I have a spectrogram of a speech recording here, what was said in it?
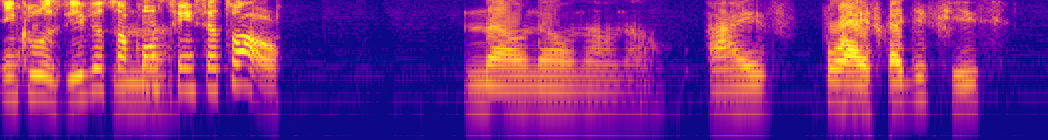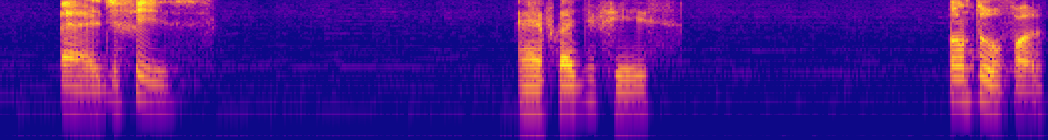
Inclusive a sua Não. consciência atual. Não, não, não, não. Aí, pô, aí fica difícil. É difícil. É, fica difícil. Pantufa,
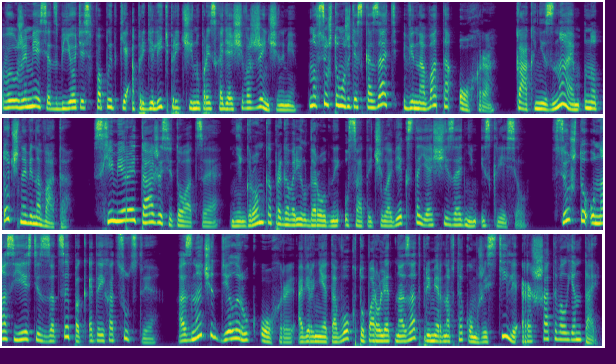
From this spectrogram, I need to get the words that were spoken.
Вы уже месяц бьетесь в попытке определить причину происходящего с женщинами. Но все, что можете сказать, виновата Охра. Как, не знаем, но точно виновата. С Химерой та же ситуация, негромко проговорил дородный усатый человек, стоящий за одним из кресел. Все, что у нас есть из зацепок, это их отсутствие. А значит, дело рук Охры, а вернее того, кто пару лет назад примерно в таком же стиле расшатывал янтарь.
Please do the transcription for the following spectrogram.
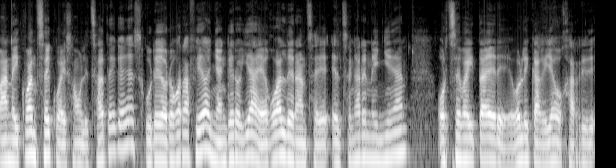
ba, nahiko antzekoa izango litzateke ez, gure orografia, baina gero ja egoalderantz e, heltzen garen einean, hortze baita ere eolika gehiago jarri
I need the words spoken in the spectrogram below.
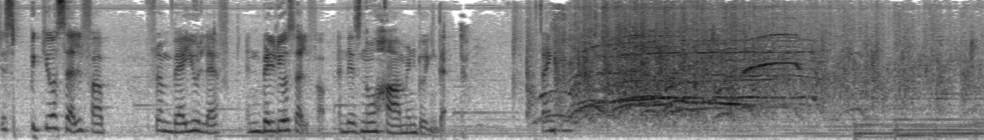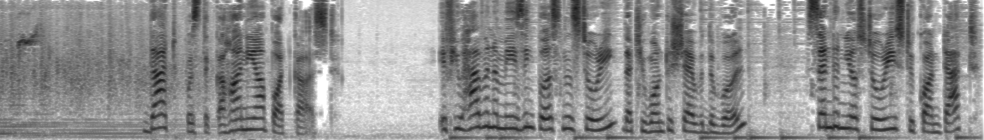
just pick yourself up from where you left and build yourself up. And there's no harm in doing that. Thank you. That was the Kahania podcast. If you have an amazing personal story that you want to share with the world, send in your stories to contact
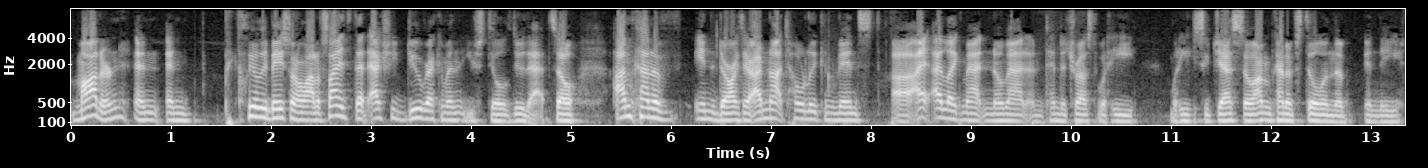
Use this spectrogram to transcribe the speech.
modern and, and clearly based on a lot of science that actually do recommend that you still do that. So I'm kind of in the dark there. I'm not totally convinced. Uh, I, I, like Matt and know Matt and tend to trust what he what he suggests. So I'm kind of still in the in the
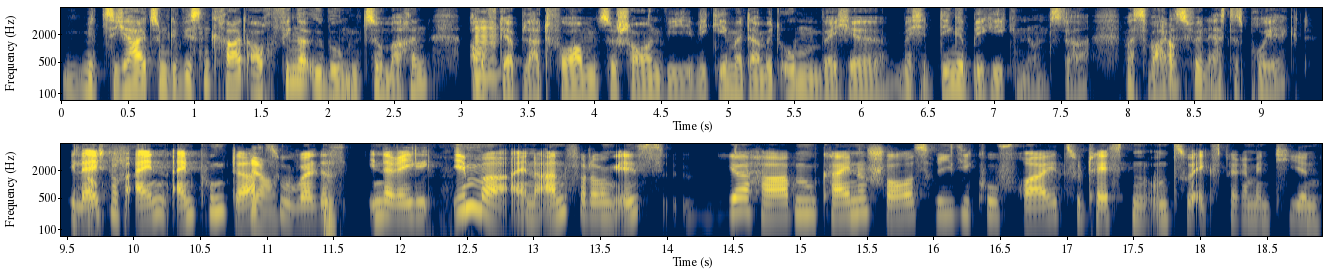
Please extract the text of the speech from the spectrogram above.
mit Sicherheit zum gewissen Grad auch Fingerübungen zu machen auf mhm. der Plattform, zu schauen, wie, wie gehen wir damit um, welche, welche Dinge begegnen uns da. Was war ja. das für ein erstes Projekt? Vielleicht noch ein, ein Punkt dazu, ja. weil das hm. in der Regel immer eine Anforderung ist. Wir haben keine Chance, risikofrei zu testen und zu experimentieren.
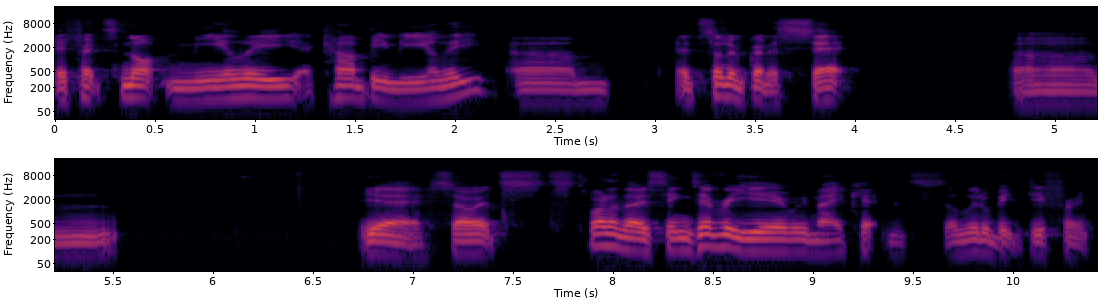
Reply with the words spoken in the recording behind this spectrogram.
if it's not mealy, it can't be mealy. Um, it's sort of got a set. Um, yeah, so it's, it's, one of those things. Every year we make it, and it's a little bit different.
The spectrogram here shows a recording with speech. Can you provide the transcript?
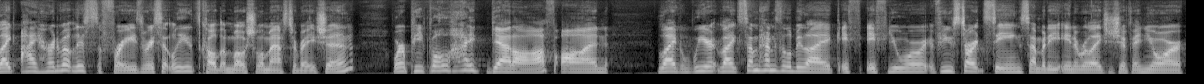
like I heard about this phrase recently. It's called emotional masturbation, where people like get off on like weird like sometimes it'll be like if if you're if you start seeing somebody in a relationship and you're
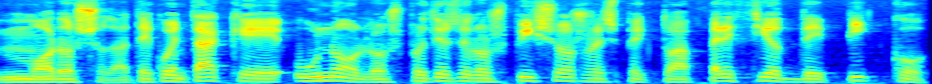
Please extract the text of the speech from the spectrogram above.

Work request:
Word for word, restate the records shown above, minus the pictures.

Solved exercise:
I have a spectrogram of a speech recording here, what was said in it?
Inclusive a sua Não. consciência atual. Não, não, não, não. Aí, pô, aí fica difícil. É difícil. É, fica difícil. Pantufa,
From this spectrogram, I need to get the words that were spoken.
Вы уже месяц бьетесь в попытке определить причину происходящего с женщинами. Но все, что можете сказать, виновата Охра. Как, не знаем, но точно виновата. С Химерой та же ситуация, негромко проговорил дородный усатый человек, стоящий за одним из кресел. Все, что у нас есть из зацепок, это их отсутствие. А значит, дело рук Охры, а вернее того, кто пару лет назад примерно в таком же стиле расшатывал янтарь.
Please do the transcription for the following spectrogram.
ba, nahiko antzekoa izango litzateke ez, gure orografia, baina gero ja egoalderantz e, heltzen garen einean, hortze baita ere eolika gehiago jarri
I need the words spoken in the spectrogram below.
just pick yourself up from where you left and build yourself up. And there's no harm in doing that. Thank you. That was the Kahania podcast. If you have an amazing personal story that you want to share with the world, send in your stories to contact
Use this spectrogram to transcribe the speech.
modern and, and clearly based on a lot of science that actually do recommend that you still do that. So I'm kind of in the dark there. I'm not totally convinced. Uh, I, I, like Matt and know Matt and tend to trust what he what he suggests. So I'm kind of still in the in the
Please extract the text of the speech from the spectrogram above.
mit Sicherheit zum gewissen Grad auch Fingerübungen zu machen auf mhm. der Plattform, zu schauen, wie, wie gehen wir damit um, welche, welche Dinge begegnen uns da. Was war ja. das für ein erstes Projekt? Vielleicht noch ein, ein Punkt dazu, ja. weil das hm. in der Regel immer eine Anforderung ist. Wir haben keine Chance, risikofrei zu testen und zu experimentieren.
Reply with the words spoken in the recording behind this spectrogram.
if it's not mealy, it can't be mealy. Um, it's sort of got a set. Um, yeah, so it's, it's, one of those things. Every year we make it, and it's a little bit different.
The spectrogram here shows a recording with speech. Can you provide the transcript?
like I heard about this phrase recently. It's called emotional masturbation, where people like get off on like weird like sometimes it'll be like if if you're if you start seeing somebody in a relationship and you're
Please extract the text of the speech from the spectrogram above.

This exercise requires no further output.